- Treasury market participants and service providers
- Foreign exchange and money brokers
How Does SWIFT Make Money?
SWIFT is a messaging network that doesn’t actually hold assets itself so how does it make money? SWIFT collects a one-time entry fee and annual support fees from its various members. It also charges end-users a fee for each message that it sends and generates income from its additional service offerings.
Does the SWIFT Financial System Have Other Services?
SWIFT offers a variety of services, including applications, business intelligence, compliance services, and more.
Messaging and connectivity
Efficiently communicating across the world is the heart of SWIFT’s business. It provides software, messaging hubs, and network connections that allow its clients to send and receive transaction information across the world.
Innovative global payment capabilities
As a leader in the global payment sphere, SWIFT dominates in providing the most secure and streamlined international payment transfers. It recently began offering the SWIFT Global Payments Innovations (GPI) service. SWIFT’s GPI service enables a real-time payment tracker that maximizes transparency between you and your customers. This service is an innovative solution with little competition on its scale in the market.
Using SWIFT connections, users can connect to many different applications. These include instruction matching for treasury and foreign exchange transactions in real-time and securities market infrastructure for processing payments. It also offers bank infrastructure for processing payments between banks.
Crime prevention compliance
To help prevent financial crime in accordance with various laws, SWIFT offers services related to Know Your Customer (KYC), anti-money laundering, and sanctions.
Dynamic business intelligence dashboard
A newer feature, SWIFT offers its clients dashboards of their business operations. This allows business leaders to get a live view of activities like trading, messaging, and reporting. Users can filter these reports based on region, country, and message type.
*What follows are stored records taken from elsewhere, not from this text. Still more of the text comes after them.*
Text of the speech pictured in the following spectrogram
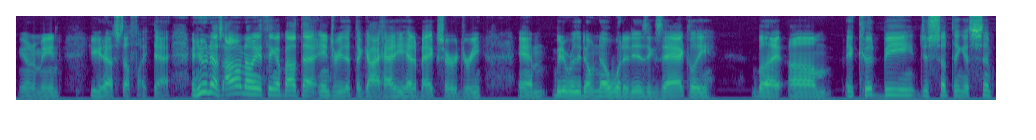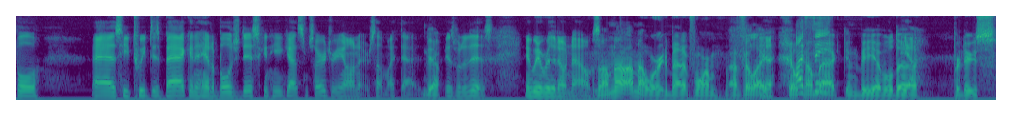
You know what I mean? You could have stuff like that. And who knows? I don't know anything about that injury that the guy had. He had a back surgery, and we really don't know what it is exactly. But um, it could be just something as simple as he tweaked his back and it had a bulge disc and he got some surgery on it or something like that. Yeah. Is what it is. And we really don't know. So I'm not I'm not worried about it for him. I feel like Yeah. he'll I come think- back and be able to Yeah. produce.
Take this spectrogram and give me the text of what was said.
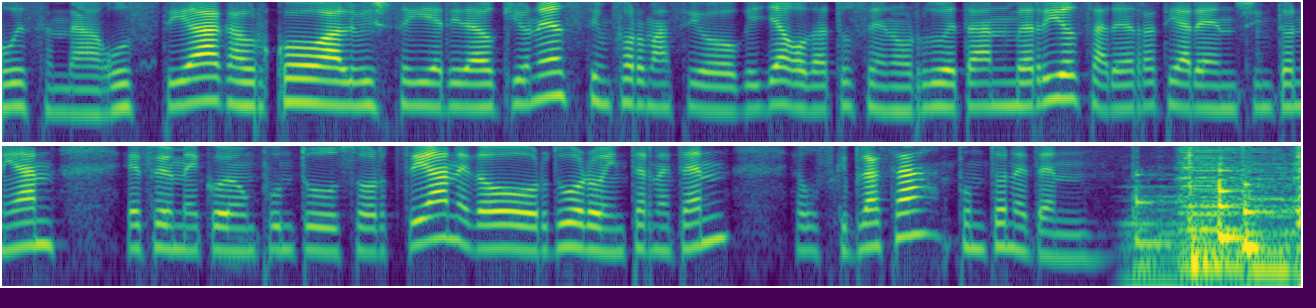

How Does the SWIFT Global Banking System Handle Sanctions?
SWIFT has experienced the effects of sanctions in the past. In 2012, the EU sanctioned Iranian banks and disconnected them from the SWIFT network system. Today, the same has been done to Russia due to the sanctions by the US, UK, EU, and Canada since February 2022. Japan has also announced that it will join these countries in removing certain Russian banks from SWIFT’s system.
Final Thoughts on Using the SWIFT Banking System
SWIFT is an integral part of the global financial infrastructure and a popular international transfer network for a reason. For decades, SWIFT has provided useful international services and since it’s now begun offering other related services, it will likely continue to be used by millions of vendors around the world to accept payments.
- SWIFT. “SWIFT FIN Traffic & Figures“. Accessed April 17, 2022.